This led to a huge increase in crime and Lothian and Borders Police cracked down hard.
Drugs counsellor Rowdy Yates says police activity in Edinburgh in the early 1980s was “ruthless”.
Former police chief Tom Wood admits they were trying to use traditional law enforcement efforts to tackle a social phenomena and they “could not hope to succeed”.
Their attempt to eradicate drugs by force proved to be counter-productive.
One of the impacts of the police’s war on drugs was a crackdown on hypodermic needles used to inject drugs, forcing the city’s addicts to share.
“I don’t think I ever used a clean needle,” says Fiona Gilbertson, who lived on the Muirhouse estate and first took heroin in a friend’s flat when she was 17.
“It was almost sociable and we all used the same needle,” she says. “It was just normal to be using dirty needles. It was normal to sharpen them on a matchbox.”
She says the same needle was used for months by the 10 or 20 people in the “shooting galleries” of the rundown estate’s flats.
“At one point there was nowhere in Edinburgh you could get a clean needle,” says Ramsay Prior, a former addict and dealer.
He says people were stealing used needles from the infirmary.
Health experts began calling for free clean needles and syringes to be provided to the addicts to better contain the disease.
But Dr Ray Brettle, who had become interested in Aids while in the US, says he was met with “ambivalence” when he came back to Edinburgh.
“People did not think this was going to be a big issue,” he says. “For two years most people thought I was being a bit over the top about the whole thing.”
Dr Brettle went on to become head of the infectious diseases unit at Edinburgh’s City Hospital.
When the risks of the virus were finally identified and understood, a major concern became HIV spreading into the heterosexual population at large through prostitution.
June Thomson tells the documentary about her friend Donna who got into prostitution to make money to feed her habit.
“These men, knowing that HIV was starting to be such a big thing, would pay her extra to not use a condom,” she says. “And worse than that she would do it for the extra money.”
By April 1987, the UK government’s policy had shifted and Edinburgh opened its first needle exchange.
Despite the change in policy, the police still found it hard to accept that addicts could just turn up to get clean needles.
“For the first while there were uniform cops hanging outside the needle exchange seeing who came. Maybe having warrants for arrest of some people,” says Tom Wood.
Looking back, Dr Robertson, who has since become professor of addiction medicine at the University of Edinburgh, says the “hostility” towards drug users and the lack of medical intervention created conditions that were ripe for the spread of the virus.
Police officers now admit they were antagonistic towards Dr Robertson because he seemed to be advocating drug abuse.
“Policing is a supertanker,” says Mr Wood. “It takes a long while to turn. The whole word changed in 10 years and policing changed completely.”
In 1987 the first anti-retroviral drug was approved, providing short-term survival for those with Aids.

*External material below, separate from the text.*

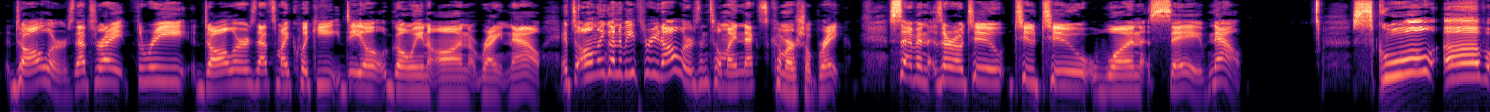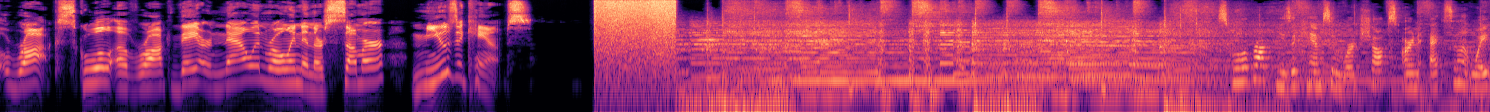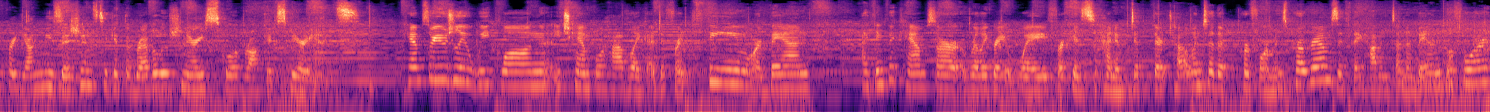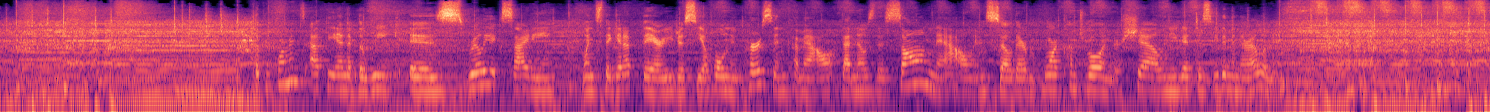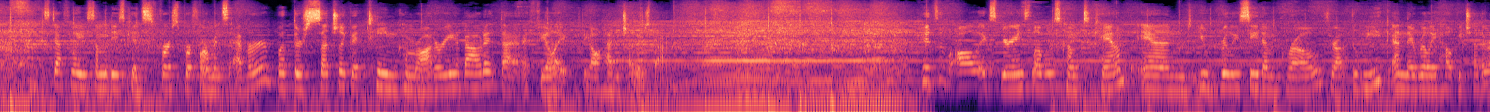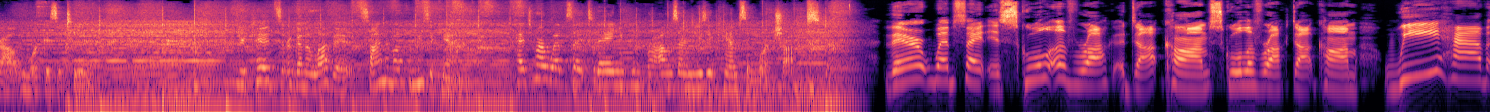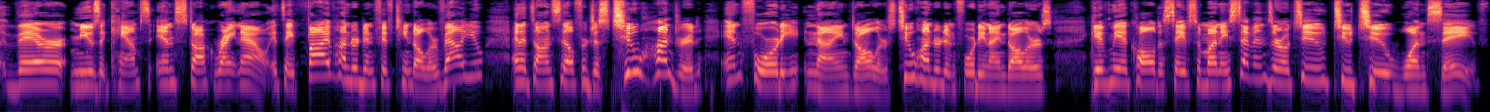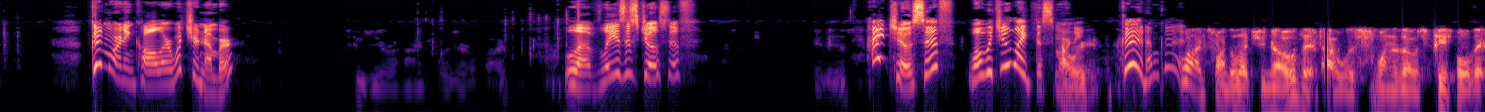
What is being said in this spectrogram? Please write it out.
$3. That's right, $3. That's my quickie deal going on right now. It's only going to be $3 until my next commercial break. 702-221-SAVE. Now, School of Rock, School of Rock, they are now enrolling in their summer music camps. School of Rock music camps and workshops are an excellent way for young musicians to get the revolutionary School of Rock experience. Camps are usually a week long. Each camp will have like a different theme or band. I think the camps are a really great way for kids to kind of dip their toe into the performance programs if they haven't done a band before. The performance at the end of the week is really exciting. Once they get up there, you just see a whole new person come out that knows this song now, and so they're more comfortable in their shell, and you get to see them in their element. It's definitely some of these kids' first performance ever, but there's such like a team camaraderie about it that I feel like they all have each other's back. Kids of all experience levels come to camp and you really see them grow throughout the week and they really help each other out and work as a team. Your kids are going to love it. Sign them up for music camp. Head to our website today and you can browse our music camps and workshops. Their website is schoolofrock.com, schoolofrock.com. We have their music camps in stock right now. It's a $515 value and it's on sale for just $249. $249. Give me a call to save some money. 702-221-SAVE. Good morning, caller. What's your number? Lovely. Is this Joseph? Hi, Joseph. What would you like this morning? Good, I'm good. Well, I just wanted to let you know that I was one of those people that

Further advances have led to more successful long-term treatments.
But now health authorities are dealing with the UK’s biggest HIV outbreak in 30 years. This time in Glasgow.
Choose life: Edinburgh’s battle against Aids is on BBC One Scotland at 21:00 on Thursday 5 December.